In Bulgaria Vasilev & Andreev (2015) concluded that Brachycaudus prunicola should not be considered as a primary pest on plums because it did not colonise the fruit-bearing stems of plums. This was contrary to the situation with Brachycaudus schwartzi on peach which causes heavy deformations of the leaves and shoots. Cambra et al. (2004) looked at the possible role of Brachycaudus prunicola and other aphid species in the epidemiology of plum pox virus (PPV) in Spain. Brachycaudus prunicola was found to comprise just 6% of the visiting alate aphid species, and none was found to be carrying the virus. In contrast Aphis spiraecola comprised 43% of the visiting alate aphid species, and 12.3% were carrying the virus.

Acknowledgements

We are extremely grateful to Marko Šćiban (HabitProt) and Mihajlo Tomić for the images of live Brachycaudus prunicola in Serbia.

We have made provisional identifications from high resolution photos of living specimens, along with host plant identity. In the great majority of cases, identifications have been confirmed by microscopic examination of preserved specimens. We have used the keys and species accounts of Blackman & Eastop (1994) and Blackman & Eastop (2006) supplemented with Blackman (1974), Stroyan (1977), Stroyan (1984), Blackman & Eastop (1984), Heie (1980-1995), Dixon & Thieme (2007) and Blackman (2010). We fully acknowledge these authors as the source for the (summarized) taxonomic information we have presented. Any errors in identification or information are ours alone, and we would be very grateful for any corrections. For assistance on the terms used for aphid morphology we suggest the figure provided by Blackman & Eastop (2006).

Useful weblinks

References

  • Cambra, M. et al. (2004). Epidemiology of plum pox virus in Japanese Plums in Spain. Acta Horticulturae no. 657, 195-200. 90, 33-49. Full text

  • Cocuzza, G. et al. (2007). Morphological and molecular analysis of Brachycaudus, subgenus Appelia-complex (Rhynchota Aphididae). Redia 90, 33-49. Full text

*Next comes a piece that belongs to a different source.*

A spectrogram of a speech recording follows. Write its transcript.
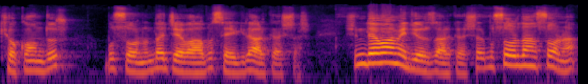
kök 10'dur. Bu sorunun da cevabı sevgili arkadaşlar. Şimdi devam ediyoruz arkadaşlar. Bu sorudan sonra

  • Vasilev, P. & Andreev, R. (2015). Distribution and population dynamics of Brachycaudus schwartzi Borner and Brachycaudus prunicola Kaltenbach (Hemiptera: Aphididae) on prune fruit trees in the region of South Bulgaria. Agricultural Sciences 7(17), 119-124. Full text